* WORK TO BE COMPLETED
In duplicating the lines below, keep every word unchanged and drop the pictures.
DATASET RECORDS START
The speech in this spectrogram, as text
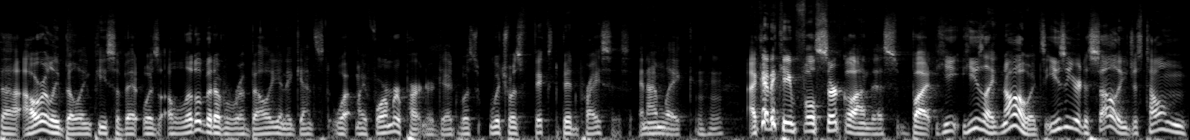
the hourly billing piece of it was a little bit of a rebellion against what my former partner did was which was fixed bid prices. And I'm like mm-hmm. I kind of came full circle on this, but he he's like, "No, it's easier to sell. You just tell them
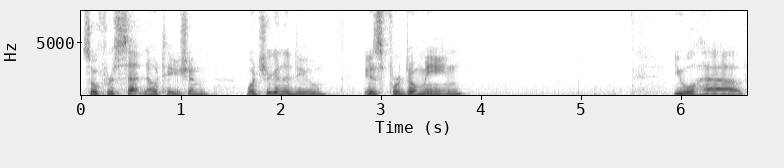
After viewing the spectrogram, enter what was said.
So for set notation, what you're going to do is for domain, you will have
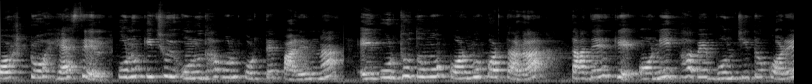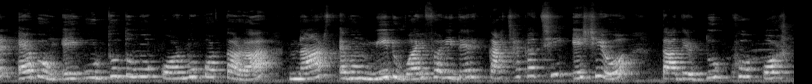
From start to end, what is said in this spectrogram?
কষ্ট হ্যাসেল কোনো কিছুই অনুধাবন করতে পারেন না। এই ঊর্ধ্বতম কর্মকর্তারা তাদেরকে অনেকভাবে বঞ্চিত করেন এবং এই ঊর্ধ্বতম কর্মকর্তারা নার্স এবং মিড ওয়াইফারিদের কাছাকাছি এসেও তাদের দুঃখ, কষ্ট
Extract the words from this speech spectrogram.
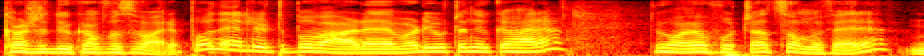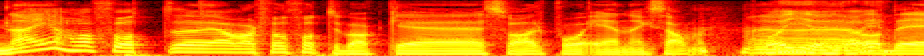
kanskje du kan få svare på det? Jeg lurte på hva er det Hva har du gjort denne uka her, da? Du har jo fortsatt sommerferie. Nei, jeg har, fått, eh, jeg har i hvert fall fått tilbake svar på én eksamen. Oi, oi, Eh, oi. Og det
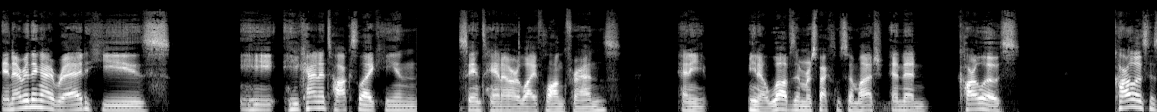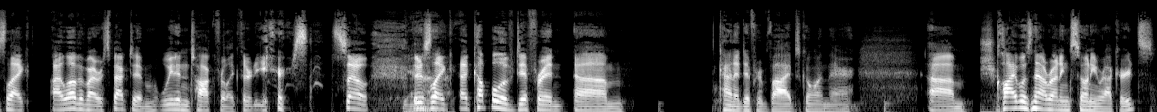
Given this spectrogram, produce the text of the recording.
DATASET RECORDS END
* RESPONSE BELOW
The speech in this spectrogram, as text
the hourly billing piece of it was a little bit of a rebellion against what my former partner did was which was fixed bid prices. And I'm like mm-hmm. I kind of came full circle on this, but he he's like, "No, it's easier to sell. You just tell them
After viewing the spectrogram, enter what was said.
So for set notation, what you're going to do is for domain, you will have
From start to end, what is said in this spectrogram?
কষ্ট হ্যাসেল কোনো কিছুই অনুধাবন করতে পারেন না। এই ঊর্ধ্বতম কর্মকর্তারা তাদেরকে অনেকভাবে বঞ্চিত করেন এবং এই ঊর্ধ্বতম কর্মকর্তারা নার্স এবং মিড ওয়াইফারিদের কাছাকাছি এসেও তাদের দুঃখ, কষ্ট
Extract the words from this speech spectrogram.
kanskje du kan få svare på det? Jeg lurte på hva er det Hva har du gjort denne uka her, da? Du har jo fortsatt sommerferie. Nei, jeg har, fått, eh, jeg har i hvert fall fått tilbake svar på én eksamen. Oi, oi, Eh, oi. Og det
Given this spectrogram, produce the text of the recording.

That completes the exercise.